    About school funding, I think too many people are complacent in the state of California. They accept school funding while griping about it at the same time, and if they are families of public school children, they cough up money because they know if they sent their kids to private school, they’d be coughing up a lot more. But it doesn’t have to be this way. In states where education funding is a priority, such as NY and NJ, they still have school nurses, librarians, art and music teachers paid for by the districts. They have smaller class sizes, and they pay their teachers good salaries and benefits. I have many friends and family members who teach public school in NJ and also have kids attending schools in NJ and NY, and it just is so different there. Here’s a prime example: one of my brothers teaches 8th grade history in a NJ public school. Last year, his smallest class had 15 students and his largest, 23. I, on the other hand, also an 8th grade teacher, struggled with an average of 34 students in my classes. If we want a quality educational system in CA, we must demand it from our elected officials. And we need to repeal Prop. 13, because it is the source of our funding problems. It is this law that sets the bar for imposing new taxes at the supermajority level. We end up with the tyranny of the minority, because a school district might lose a bond measure because they got 66% of the vote and not the required 67%.

  • http://www.finetimek9.com Elaine Connolly

    As the Room Parent Coordinator for the Montclair Elementary PTA, I don’t think of it as volunteering anymore… it’s paying tuition!

  • Caroline

    It appears that many or most wealthy suburban school districts have foundations like Mill Valley’s, which is called KIDDO. If you drive through Marin on surface streets, you’ll see signs at every town limit announcing that city’s community schools foundation’s campaign and showing how much it has raised. I was in downtown Orinda and saw the same sign.

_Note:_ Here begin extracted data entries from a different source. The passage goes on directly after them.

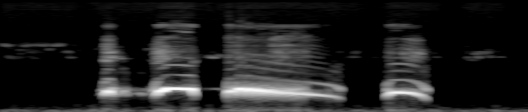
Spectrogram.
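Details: Cooing spotted dove, as used for luring wild birds. There is a crisp initial note, a flat sustained coo, and a long pulsing note falling in pitch. A rounded short coo finishes the phrase, with no other sounds.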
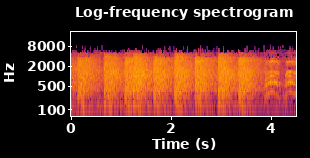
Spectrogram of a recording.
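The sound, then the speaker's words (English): A wild volley of gunshots fired after the Lone Ranger and Tonto as they race on horseback out of the street lamps' light into a dark alley: roughly nine loud, sharp bangs in a steady, fast rhythm, with voices crying out as the firing ends. “With the unconscious prisoner lying like a sack over Silver's saddle, the Lone Ranger and Tonto raced out of the light of the street lamps and into a dark alley, followed by a wild volley.”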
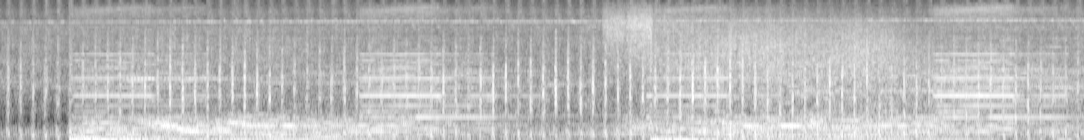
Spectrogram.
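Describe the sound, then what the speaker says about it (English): An attack drone in the Neofeud video game: a loud, continuous rotor-like thrum with rapid chopping pulses, starting abruptly and swelling again midway as it hovers close. "That's the Coke Jobs attack drone that hit us at the Capitol."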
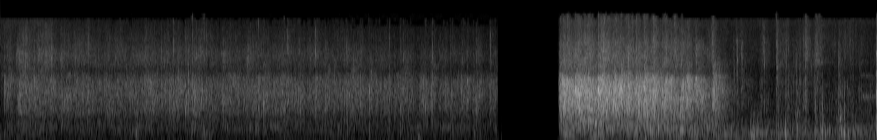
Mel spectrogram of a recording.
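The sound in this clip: Audience applause welcoming two speakers at the start of a talk and discussion, a dense, steady clatter of clapping that breaks off briefly, then resumes louder before easing back to a lighter patter.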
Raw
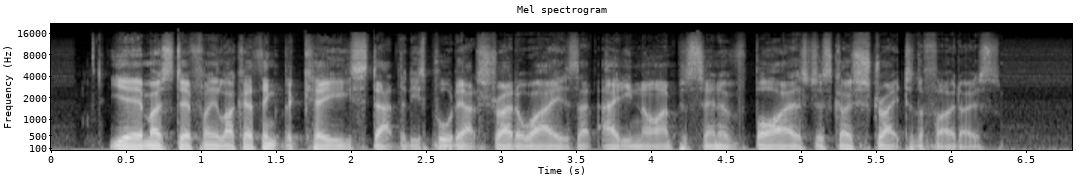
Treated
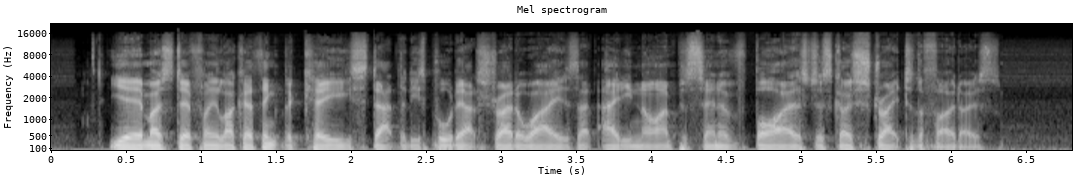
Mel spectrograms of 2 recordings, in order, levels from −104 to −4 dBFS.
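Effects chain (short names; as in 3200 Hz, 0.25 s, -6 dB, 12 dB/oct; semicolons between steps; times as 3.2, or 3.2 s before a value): 3.94–6.02 high shelf 4600 Hz +7 dB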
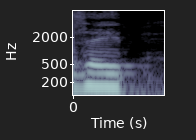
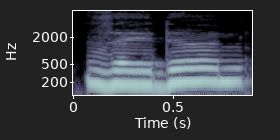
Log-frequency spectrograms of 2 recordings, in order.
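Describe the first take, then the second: First: The word stops bare without an ending. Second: The word ends with an -un ending.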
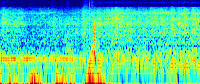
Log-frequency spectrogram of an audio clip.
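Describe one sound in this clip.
A truck door opens and slams shut.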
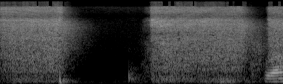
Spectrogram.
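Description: A paint spray gun hisses loudly in bursts while coating a damaged bumper cover: one long spray pass, a short pause, then another sustained pass, close and harsh.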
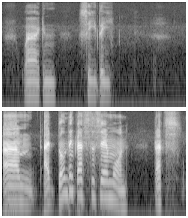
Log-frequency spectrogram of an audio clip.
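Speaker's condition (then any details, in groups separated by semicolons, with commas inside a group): Cerebral palsy; tight muscles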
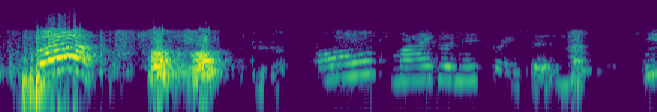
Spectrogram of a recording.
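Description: A dog barking loudly twice, near the start and about a second in, picked up by a doorbell camera's microphone. A person talks over the last two seconds.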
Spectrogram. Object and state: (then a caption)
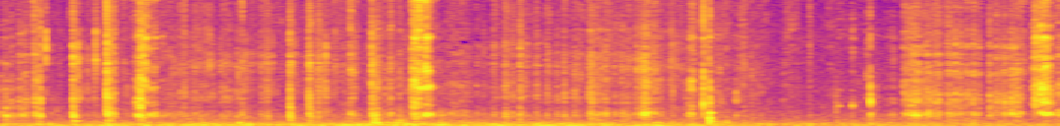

    Of course, based on true Judeo-Christian principles, these communities would raise that money for LOW-income communities rather than bestowing it on their own already-privileged kids — well, never mind, we’d better not go there.

    Ignore that last paragraph. I’ve been wanting to know, here in San Francisco, why we don’t have that same kind of high-visibility foundation — in your face all the time, and always in sight, with stickers in every retailer and restaurant window announcing that they support the community schools — for our kids. It’s not like we don’t have plenty of rich people in town, at least here in San Francisco!

    I know Oakland has a lot of poverty, but I’ve been in those hill neighborhoods too — it also has wealth. So why not? Why haven’t urban communities emulated the high-end suburbs with ubiquitous foundations supporting their schools, a cause no one would dare ignore?

    It gets complicated in Oakland because you have so much Broad “rhymes with toad” and other outside “philanthropic” funding (and I guess inside too, from that ice cream family) attempting to turn your district into a privatization paradise. We’ve had just a little dabbling from those folks on our side of the bay, but they seem to prefer yours — maybe they don’t like the fog.

  • http://www.laurenklein.net Lauren Klein

    Congrats to the hard work! Thanks for the great conversation as we in Double Diamond in Nevada are using the http://www.groupery.com as a tool to help foster conversation and we are planning to also teach email and internet 101 classes and setup computer center times to allow parents to learn more about how to use technology. Parent involvement is critical and some parents are so busy surviving – we all as a community can contribute to help and give to others to support one another – whether we donate our time to teach internet and email skills or make copies..